Monday, June 22, 2009 | 3:57 p.m.
Assembly Bill (.pdf)
Her mother and grandmother were prostitutes. From a young age, Dettrea had little doubt about the path her life would follow.
She started selling herself for sex at age 12. A year later she worked for a pimp. Before she would finally break free, Dettrea was arrested four times and became a heroin junkie.
Now 18 and drug-free, Dettrea, who declined to give her last name, works with law enforcement agencies and Hookers for Jesus, a faith-based organization that addresses human trafficking and exploitation. She wants to help other girls like her leave the abusive and illegal world of child prostitution.
“No 12-year-old girl wakes up and says ‘I want to be a prostitute today,’” she said. “There is a way out.”
And now there is a new state law that levies the harshest punishments in the country against those who pander or prostitute children.
Today in Las Vegas, Gov. Jim Gibbons re-signed Assembly Bill 380, which allows for fines of $500,000 for those convicted of trafficking prostitutes younger than 14 and $100,000 for trafficking prostitutes ages 14 to 17.
Both houses of the Legislature unanimously approved the bill, which Gibbons initially signed May 22.
The law, which becomes effective Oct. 1, also allows Nevada district attorneys to seize the property and assets of those convicted and use those funds for the care and treatment of rescued children.
“A word of caution to those who exploit children: We’re after you. This will make you pay,” Gibbons said during today’s ceremony at the Grant Sawyer Federal Building.
Last October, the FBI made 642 arrests and rescued 47 children in a nationwide crackdown on child prostitution. Of those, 49 were arrested in the Las Vegas Valley, according to FBI statistics. Records show Metro Police handled 150 child prostitution cases in 2008.

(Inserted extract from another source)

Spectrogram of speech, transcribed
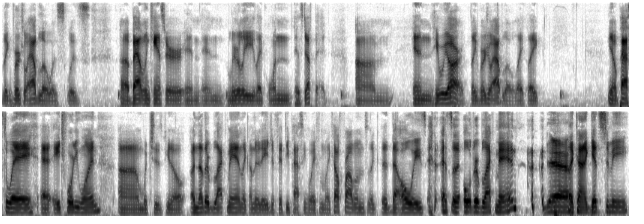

In Clark County, seized funds could be used to establish a residential safe house to get teens out of the life of sex for money, said William Voy, a family court judge. At the safe house, teens would receive counseling in an attempt to break the bond with their abusers and join in the prosecution of their pimps.
Although the children are considered victims and the pimps are the real targets, the young prostitutes are often arrested and jailed because that’s the only way to keep them away from the pimps long enough to begin to break the cycle, Voy said.
“The hardest thing to do is to get a victim to testify,” said Voy, who leads a special court formed in 2005 to address the issue. “They’ll say anything to get out of the detention center. Our biggest hurdle is to keep them in one place long enough just to get them to a preliminary hearing.”
Voy has worked on creating a safe house for child prostitutes for two years. He said the last hurdle is finding a steady stream of revenue to support eight probation officers.
This bill won’t be able to provide officers’ salaries because the seized assets would be inconsistent, Voy said. Instead, the county or state would need to dedicate fees from a reliable revenue source to pay for the officers.
The safe house is just the start of services the victims of child prostitution need, said Stephanie Parker, executive director of Nevada Child Seekers. The new law is a positive first step, she said.
“I don’t know that you can put a price on the life of a child but it’s a step in the right direction,” she said.
Freshman Assemblyman John Hambrick (R-Las Vegas) sponsored AB380. Child prostitution has been a topic that no one likes to talk about, he said.
But Hambrick said he found support for the bill across party lines at every level of government and from many community organizations.
“I think people realized it was going on, but that’s the underbelly of the city that no one really likes to talk about,” he said. “One way to address a problem is open the window, pull back the shades and let some light in. Hopefully the bill will help that.”
Hambrick, who is chairman of the Nevada Juvenile Justice Commission, said he will introduce legislation before the next session that targets the clients of child prostitution and trafficking networks.
“Nevada is starting down a road we’ll never back away from,” he said. “This issue is not going away. We have to address it squarely and definitively.”